They may be sponsored by the US Government, or by cryptographers with ties to the government.

It’s a long read, but it’s quite good. Here’s a snippet to whet your palate where he describes some of the prominent people behind these projects:

At least that’s how they saw themselves. My reporting revealed a different reality. As I found out by digging through financial records and FOIA requests, many of these self-styled online radicals were actually military contractors, drawing salaries with benefits from the very same U.S. national security state they claimed to be fighting. Their spunky crypto-tech also turned out, on closer inspection, to be a jury-rigged and porous Potemkin Village version of secure digital communications. What’s more, the relevant software here was itself financed by the U.S. government: millions of dollars a year flowing to crypto radicals from the Pentagon, the State Department, and organizations spun off from the CIA.

For context: I have become very interested in the debate amongst app users such as Telegram, Signal, Threema, etc… and I know that many people claim that Signal is the very best amongst all of them but there’s something really sketchy about its location (US based) and the fact that the government can for anyone to comply with their orders and forbid them from telling anyone about it via gag orders (see Durov’s comments on this:

Both are fascinating reads, and certainly help me appreciate platforms like Telegram and Threema even more. Regarding Threema, today they posted a comparison between their app and the competition, and found this interesting tidbit regarding Signal:

Signal enjoys an outstanding reputation among experts, and it’s certainly a good alternative to WhatsApp. However, just like WhatsApp, it requires users to disclose personally identifiable information: Providing a phone number is mandatory. As a US company, Signal is also subject to the CLOUD Act, which entitles US authorities to access data from IT service providers that are based in the US.

Also: I just learned that FB spends millions of dollars every year on marketing and trying to influence people to not use platforms such as telegram.

  • @kitsunekunOP
    33 years ago
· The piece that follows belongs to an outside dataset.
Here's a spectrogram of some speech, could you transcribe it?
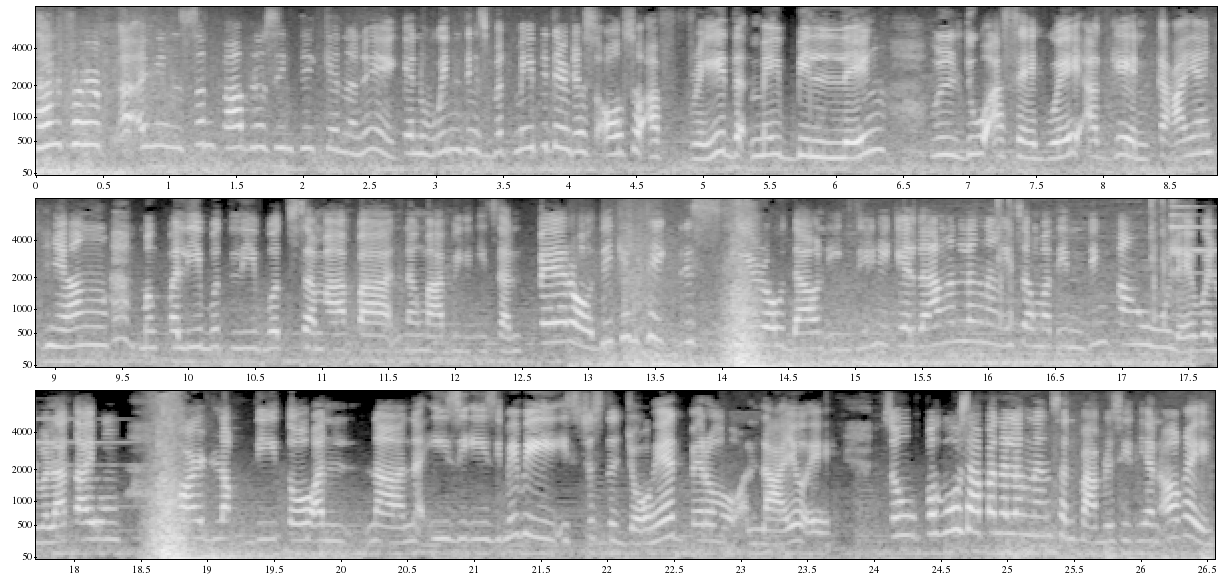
Stanford, uh, I mean, San Pablo City can, ano eh, can win this, but maybe they're just also afraid that maybe Ling will do a segue. Again, kaya niyang magpalibot-libot sa mapa ng mabilisan. Pero, they can take this hero down easily. Kailangan lang ng isang matinding panghuli. Well, wala tayong hard luck dito na, na easy-easy. Maybe it's just the Jawhead, pero ang layo eh. So, pag-uusapan na lang ng San Pablo City yan. Okay,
    Yeah, I think it’s important to point out that I’m not saying that Signal is a bad app or that it doesn’t do what it claims it does. But when it comes to who’s funding these projects, it matters a lot. In contrast, look at telegram, whose main backer is a libertarian semi-anarchist billionaire. He’s been backing up the entire operation for a long time now although they will move into using ads and offering plus services to make it self-sustainable in the future. On that front, I trust Durov more than I would trust Signal coders and people affiliated to the project who, in turn, have ties to the feds in the USA. So all in all, at least in my case, I will be sticking to Threema and Telegram for the foreseeable future.

    • @poVoq
      1 year ago

      deleted by creator

      • @kitsunekunOP
        13 years ago

        Yes, the same applies for example to Proton VPN/Mail. It makes me sometimes wonder, but Proton VPN being in Switzerland does help them quell some skepticism for sure.